Individuals who have previously been deported from the UK under the Immigration Act 1971 or Borders Act 2007 will be considered under the EEA Regulations 2016 if they had been deported prior to their country of nationality becoming an EU member state, where the individual is a non-EEA national who has subsequently been granted citizenship of another EEA country or if the individual has become the family member of an EEA national.
It is important that individuals are aware that a deportation order is still valid regardless if the individual has since acquired EEA rights. In order for the deportation order to be revoked, the individual must make an out of country written request to the Secretary of State requesting to have the deportation order revoked on the basis of their new EEA rights.
Restrictions on work and EEA Residence Applications
The Home Office Policy Guidance update for EEA decisions on the grounds of public policy and public security has introduced a section relating to the decision to impose a restriction on work, residency or reporting which can only be made after a decision has been taken to remove an individual from the UK on public policy and public security grounds. Careful consideration must be given to ensure that the removal of the right to work will not have an adverse impact on the individual’s long term physical and mental health.
If an individual wishes to make an EEA Residence application but are subject to a deportation order, they must ensure that the deportation order is revoked by making an out of country application. Any EEA Residence applications which are submitted whilst the deportation order is valid will automatically be deemed invalid.
Please find the full updated Home Office Policy Guidance on EEA decisions on grounds of Public Policy and Public Security here: eea-decisions-on-grounds-of-public-policy-and-public-security-2.0 LEXVISA Solicitors and Barristers London
Using Legal Representation for applications against EEA decisions on grounds of Public Policy and Public Security
Legal representatives, such as our specialist immigration and visa law firm, are qualified to advise you on immigration law and your immigration status. It is possible to instruct an immigration and visa legal representative to submit an application against EEA decisions on grounds of Public Policy and Public Security.
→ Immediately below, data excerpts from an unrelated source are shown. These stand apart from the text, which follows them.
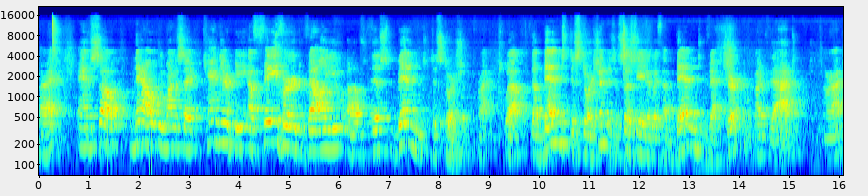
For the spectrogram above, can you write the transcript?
Okay? And so now we want to say, can there be a favored value of this bend distortion, right? Well, the bend distortion is associated with a bend vector, like that, all right?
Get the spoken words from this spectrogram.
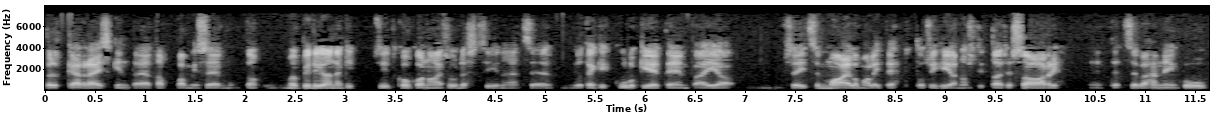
pelkkään räiskintään ja tappamiseen, mutta mä pidin ainakin siitä kokonaisuudesta siinä, että se jotenkin kulki eteenpäin ja se itse maailma oli tehty tosi hienosti, tai se saari. Että et se vähän niin kuin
Caseworkers at the Home Office are trained to reject applications which are improperly prepared, for example by failing to provide the correct supporting evidence. In order to ensure your application succeeds, all necessary documents must be provided.
This can be a significant administrative task and you will need to submit the correct documentary evidence. The UK Immigration Rules are complex and a legal representative can help ensure that your application meets the Immigration Rules.
Successful applications against EEA decisions on grounds of Public Policy and Public Security
Our team of solicitors and barristers are specialist immigration lawyers who act in your best interest. We offer a client-tailored approach from the outset. From the very first meeting, we will be able to advise you in respect of your immigration status and the merit of your visa and immigration application before your matter even reaches the Home Office UK Visa & Immigration department. We can assist you with the preparation of your immigration and visa application and ensure that you meet all the requirements of the relevant rules.
We are based in the legal epicentre of London, just across the road from the Royal Courts of Justice in order to ensure we get the best results for our clients. We are minutes away from the Immigration and Asylum Tribunal, the Royal Courts of Justice and other central London courts.
Preparation is the key to successful immigration applications. Our UK immigration and visa solicitors are here to guide you through the complex immigration rules and requirements. If you wish to meet one of our lawyers, please call our Immigration Team so we can assess your case and arrange your legal consultation.
Contact our London immigration solicitors on 02071830570 or complete our contact form.